Marketing departments have been working in silos for so long that this potentially toxic practice has become the norm. But keeping marketing functions distinct from one another--particularly when handling social outreach and email marketing--creates a disjointed experience for consumers and robs both parties of valuable insights.
Granted, email and social do a fine job on their own. The combination of the two, however, is far more powerful. To create a seamless customer experience throughout the purchase cycle, marketers need to combine email and social media marketing activities and insights. Not only should email marketing include hashtag campaigns, but social media posts should echo email content. Through consistent and complementary content, marketers will find their best brand advocates, which will lead to increased consumer engagement and drive sales.
Following are four reasons why brands need to combine their social media and email marketing activities:
1. Customer-managed relationships: No, that’s not a typo. Customer relationship management has gone the way of the dinosaur. Brands traditionally drive the relationship with their customers, but today’s consumer wants more autonomy in their relationship with brands. This has given rise to customer-managed relationships (CMR).
We see CMR at work when social media and email marketing work together. For example, a consumer receives a coupon via email from one of her favorite brands. When that consumer shares the email on social media, her friends see the email and might click on the post to view the coupon. If a friend then uses the coupon or subscribes to the brand’s email list, it would be a win for the brand’s marketing team. The brand did not have a relationship with the second consumer before, but because the first consumer managed the relationship, they introduced the second consumer to the brand.

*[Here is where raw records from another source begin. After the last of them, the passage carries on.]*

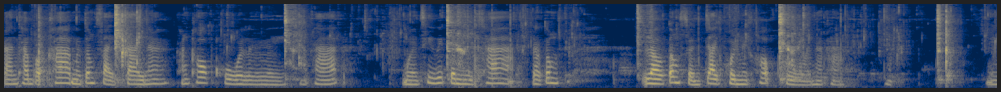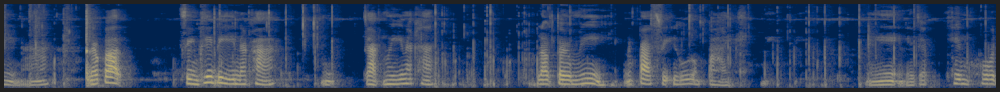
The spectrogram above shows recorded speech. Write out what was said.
การทำกับข้าวมันต้องใส่ใจนะ ทั้งครอบครัวเลยนะคะ เหมือนชีวิตจะมีค่า เราต้องเราต้องสนใจคนในครอบครัวนะคะ นี่นะ แล้วก็สิ่งที่ดีนะคะ จากนี้นะคะ เราเติมนี่น้ำปลาซีอิ๊วลงไป นี่เดี๋ยวจะเข้มข้น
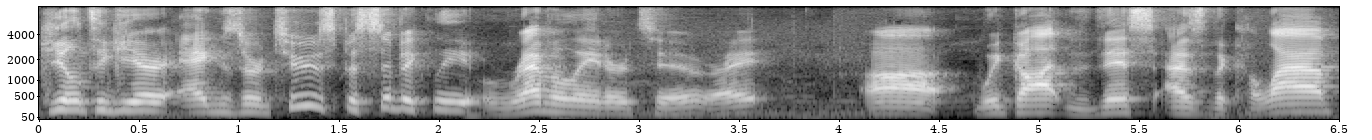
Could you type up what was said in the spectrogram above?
Guilty Gear Xrd 2, specifically Revelator 2, right? Uh, we got this as the collab,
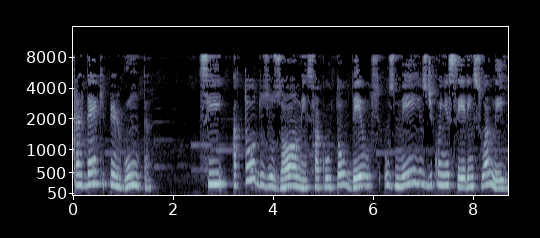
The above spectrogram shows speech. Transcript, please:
Kardec pergunta se a todos os homens facultou Deus os meios de conhecerem sua lei.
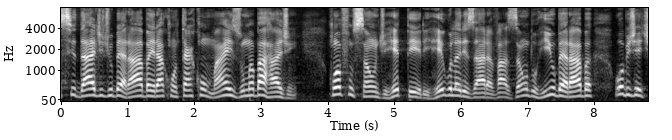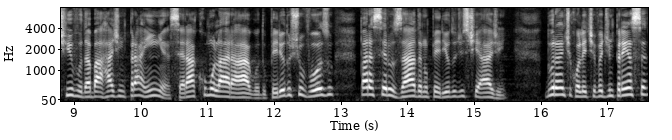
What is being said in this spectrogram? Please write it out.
cidade de Uberaba irá contar com mais uma barragem. Com a função de reter e regularizar a vazão do rio Uberaba, o objetivo da barragem Prainha será acumular a água do período chuvoso para ser usada no período de estiagem. Durante coletiva de imprensa,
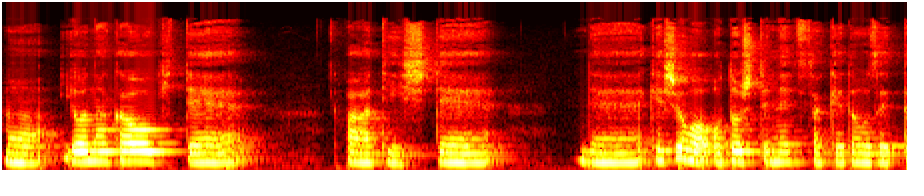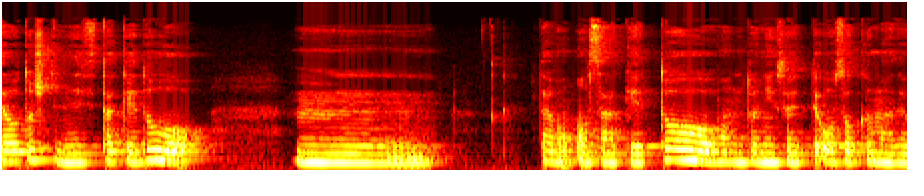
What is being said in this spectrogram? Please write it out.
もう夜中起きて、パーティーして、で、化粧は落として寝てたけど、絶対落として寝てたけど、うーん、多分お酒と、本当にそうやって遅くまで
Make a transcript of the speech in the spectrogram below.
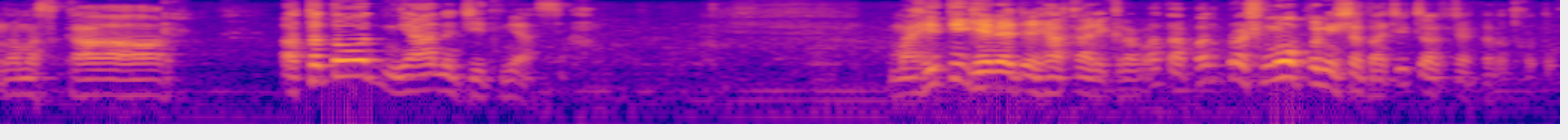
नमस्कार. आता तो ज्ञान जिज्ञासा. माहिती घेण्याच्या ह्या कार्यक्रमात आपण प्रश्नोपनिषदाची चर्चा करत होतो.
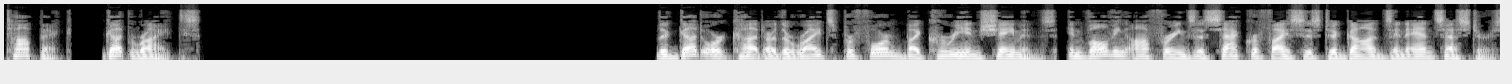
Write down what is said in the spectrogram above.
Topic. Gut rites The gut or cut are the rites performed by Korean shamans, involving offerings as sacrifices to gods and ancestors.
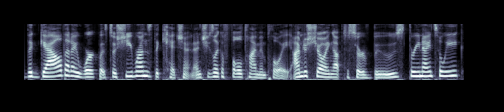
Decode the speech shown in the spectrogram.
the gal that i work with so she runs the kitchen and she's like a full-time employee. I'm just showing up to serve booze three nights a week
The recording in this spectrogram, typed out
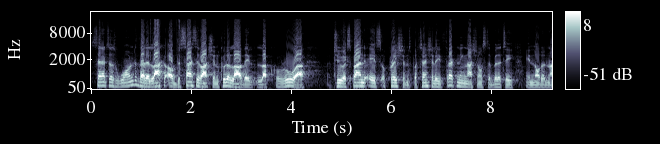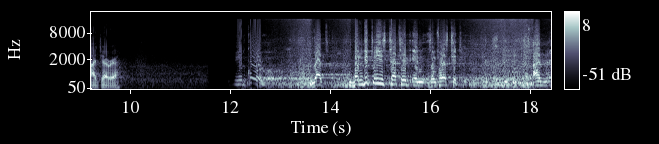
Senators warned that a lack of decisive action could allow the Lakurawa to expand its operations, potentially threatening national stability in northern Nigeria. You recall that banditry started in Zamfara state. And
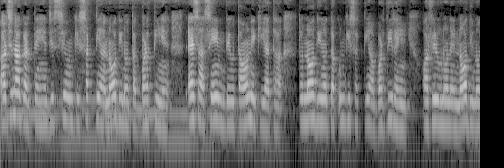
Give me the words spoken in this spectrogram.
अर्चना करते हैं, जिससे उनकी शक्तियाँ नौ दिनों तक बढ़ती हैं। ऐसा सेम देवताओं ने किया था। तो नौ दिनों तक उनकी शक्तियाँ बढ़ती रहीं और फिर उन्होंने नौ दिनों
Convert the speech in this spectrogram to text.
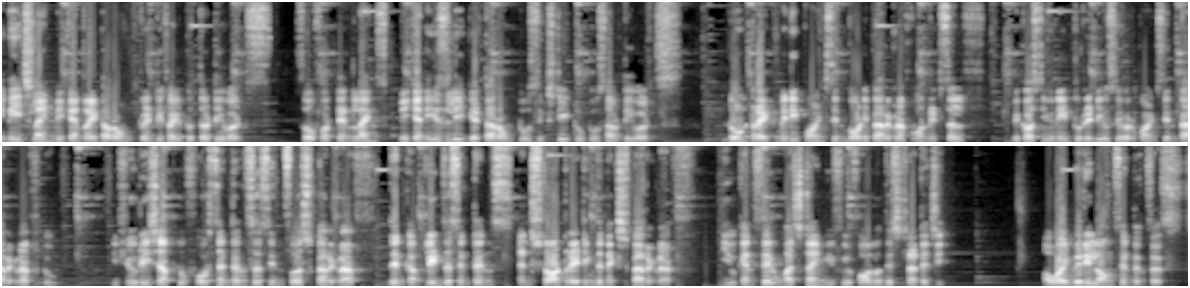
In each line we can write around 25 to 30 words. So for 10 lines we can easily get around 260 to 270 words. Don't write many points in body paragraph 1 itself because you need to reduce your points in paragraph 2. If you reach up to 4 sentences in first paragraph, then complete the sentence and start writing the next paragraph. You can save much time if you follow this strategy. Avoid very long sentences.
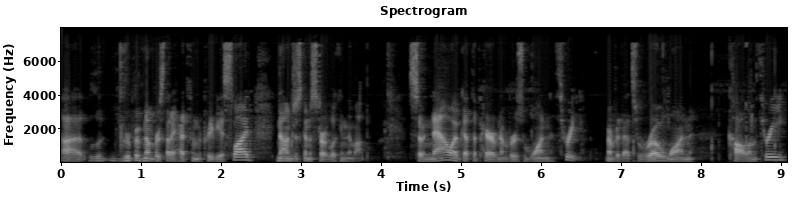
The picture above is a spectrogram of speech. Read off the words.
uh, group of numbers that I had from the previous slide. Now I'm just going to start looking them up. So now I've got the pair of numbers 1, 3. Remember, that's row 1, column 3.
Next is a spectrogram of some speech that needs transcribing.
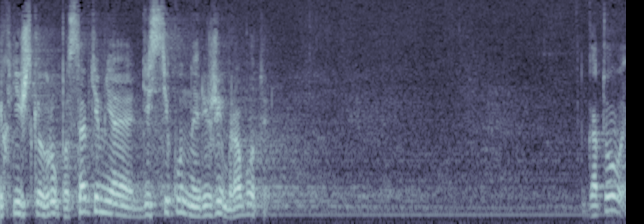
Техническая группа, ставьте мне 10-секундный режим работы. Готовы?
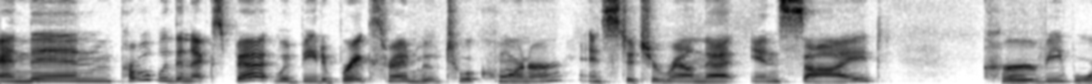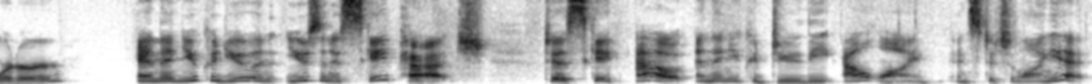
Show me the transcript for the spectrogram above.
And then probably the next bet would be to break thread, move to a corner, and stitch around that inside curvy border. And then you could use an escape hatch to escape out, and then you could do the outline and stitch along it.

Takeaway: When email and social media work together, brands empower their current customers to share brand content with their networks, thus helping brands reach new consumers.

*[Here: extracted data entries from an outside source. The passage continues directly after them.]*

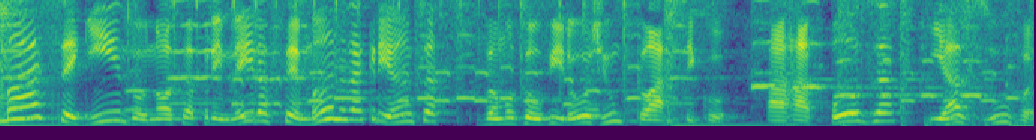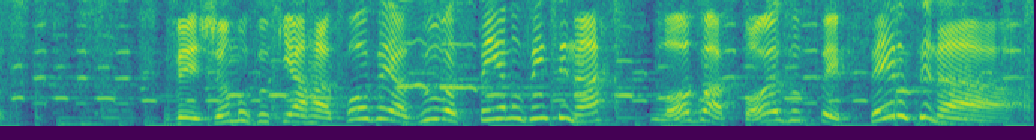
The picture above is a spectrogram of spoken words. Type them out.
Mas seguindo nossa primeira semana da criança, vamos ouvir hoje um clássico: A Raposa e as Uvas. Vejamos o que a Raposa e as Uvas têm a nos ensinar logo após o terceiro sinal.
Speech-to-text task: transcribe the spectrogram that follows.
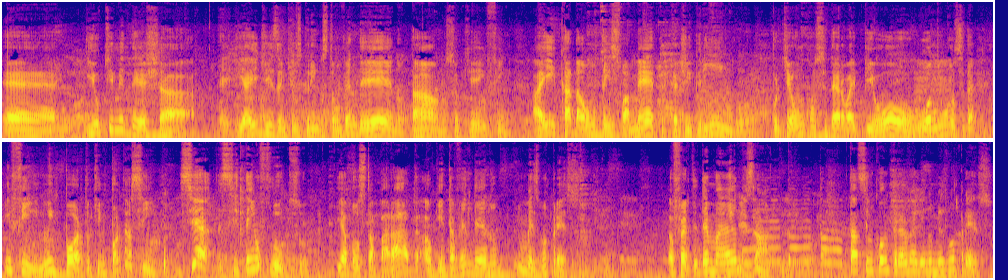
É, e o que me deixa. e- E aí dizem que os gringos estão vendendo, tal, não sei o que, enfim. Aí cada um tem sua métrica de gringo, porque um considera o IPO, o outro considera. Enfim, não importa. O que importa é assim: se, a- se tem o fluxo e a bolsa está parada, alguém está vendendo no mesmo preço. É oferta e demanda. Exato. Então tá, tá se encontrando ali no mesmo preço.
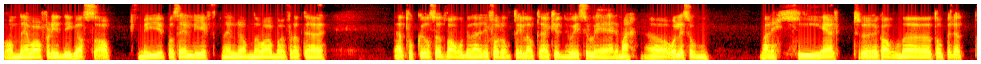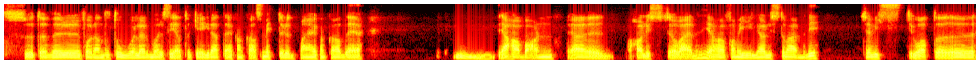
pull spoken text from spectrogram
om, det var fordi de gassa opp mye på cellegiften, eller om det var bare fordi jeg jeg tok jo også et valg der i forhold til at jeg kunne jo isolere meg og liksom være helt kalle kall det toppidrettsutøver foran det to, eller bare si at ok, greit, jeg kan ikke ha smitte rundt meg, jeg kan ikke ha det Jeg har barn, jeg har lyst til å være med de, jeg har familie, jeg har lyst til å være med de. Så jeg visste jo at uh,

2. Alternative to ads: Social ads allow for easy targeting and are often cheap. Despite this, they don’t always reach the right audience. When that happens, these ads can quickly become expensive.
When fans of brands share offers and other content they receive via email, brands know they are reaching their true target audience. This is because social media users are cautious of sharing brand content on social media lest their friends to consider them spammers. When consumers do share, they are confident that the content is relevant to their followers. Therefore, brands can be confident as well.

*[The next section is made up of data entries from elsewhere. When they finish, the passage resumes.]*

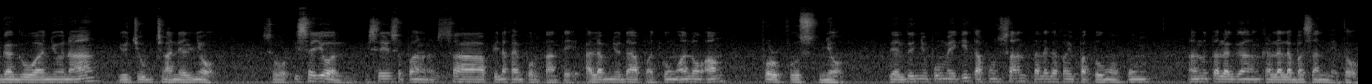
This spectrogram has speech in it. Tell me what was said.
gagawa nyo ng YouTube channel nyo. So, isa yon Isa yun sa, sa pinaka-importante. Alam nyo dapat kung ano ang purpose nyo. Dahil doon nyo po makikita kung saan talaga kayo patungo, kung ano talaga ang kalalabasan nito.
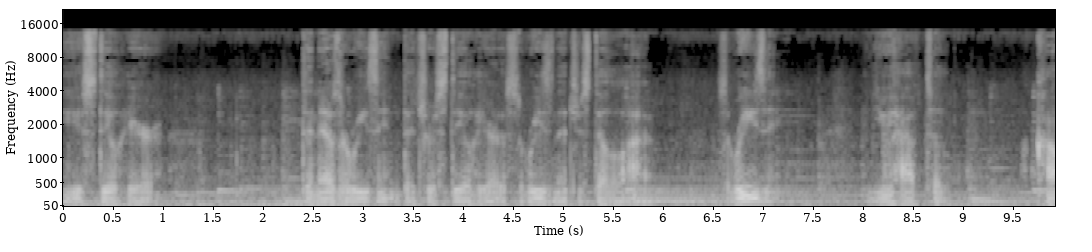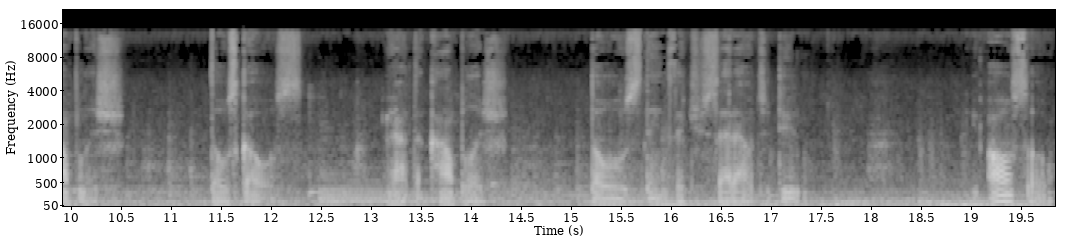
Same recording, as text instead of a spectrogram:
You're still here. Then there's a reason that you're still here. There's a reason that you're still alive. It's a reason. And you have to accomplish those goals. You have to accomplish those things that you set out to do. You also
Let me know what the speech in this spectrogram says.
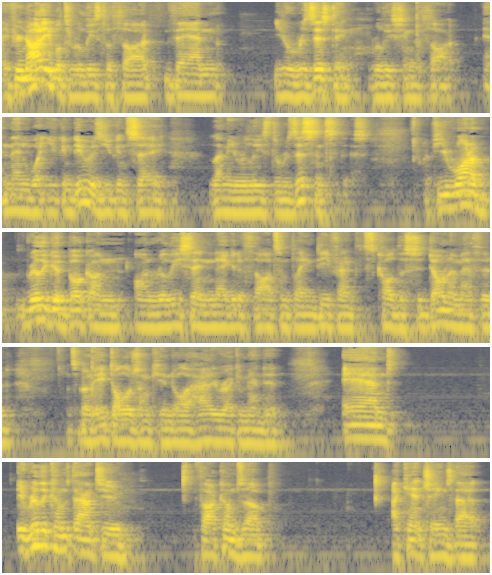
if you're not able to release the thought, then you're resisting releasing the thought. And then what you can do is you can say, let me release the resistance to this if you want a really good book on on releasing negative thoughts and playing defense, it's called the Sedona Method. It's about eight dollars on Kindle. I highly recommend it. And it really comes down to thought comes up. I can't change that.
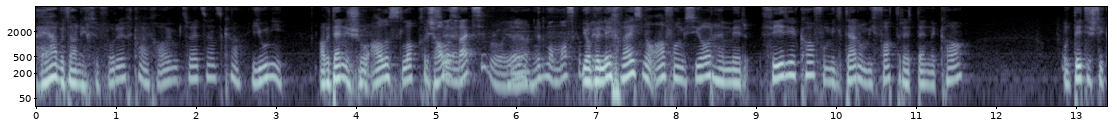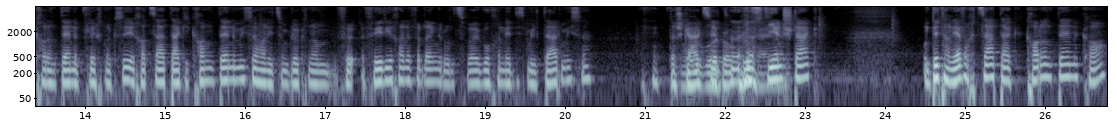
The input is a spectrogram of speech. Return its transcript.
Hä, aber dann habe ich es ja vorher gehabt. Ich habe auch im 22 gehabt. Juni. Aber dann ist schon alles locker. Ist alles gewesen. weg, gewesen, Bro, ja. Ja. Nicht mal Maske. Ja, weil ich weiss noch, Anfangsjahr haben wir Ferien gehabt vom Militär und mein Vater hat dann gehabt. Und dort ist die Quarantänepflicht noch gesehen. Ich hatte 10 Tage in Quarantäne müssen, habe ich zum Glück noch Fer- Ferien können verlängern und zwei Wochen nicht ins Militär müssen. Das ist Oh, geil gewesen, gut. Bro. Plus Dienstag. Und dort habe ich einfach 10 Tage Quarantäne gehabt.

Social ads have their place in marketing. Many brands have experienced great success with social ads, but the combination of email and social media provides an alternative.
Takeaway: Combining email and social media efforts empowers consumers to push content via their own feeds.
3. Email acquisition engine: Marketers are always looking for innovative, new ways to capture email addresses for new subscribers. When social media and email efforts collide, marketers benefit. The example discussed in “CMR” explains how email acquisition happens on social media. When someone clicks on brand content via a friend’s social media post, he can choose to join the brand’s mailing list.
This starts a cyclical process. The additional consumer will start receiving brand email, and he might choose to post some messages on social media. When his friends see, they click and purchase. This means more engagement and sales for brands.
Takeaway: When consumers share engaging brand content on social media, it introduces brands to a new group of consumers.
4. Increased engagement: Again, marketers are always seeking new methods for increasing consumer engagement for digital campaigns. For digital, engagement is often the metric of choice.
Consumers are unlikely to spontaneously post about their recent purchase from a brand. However, cool, interesting, useful email content gives consumers something to share on social media about their favorite brands.
For example, food companies such as Kraft often share recipes via email, which moms or foodies are likely to share on Facebook or Pinterest. Clothing retailers such as Banana Republic often send email messages with different ways to wear new items. Again, this content is social media-friendly and provides value beyond pushing consumers toward and immediate purchase.
Takeaway: Brands looking to increase social engagement should send shareable content via email.
Marketers are used to dealing with interdepartmental silos, but they need to examine how all areas of the marketing department work together. Silos prevent all functionalities from being as powerful as possible, but this is particularly true for email and social media. When the two popular efforts combine, brands identify their best brand advocates. Through joint social-email efforts, brands will benefit from increased customer engagement, more loyal customers and increased sales.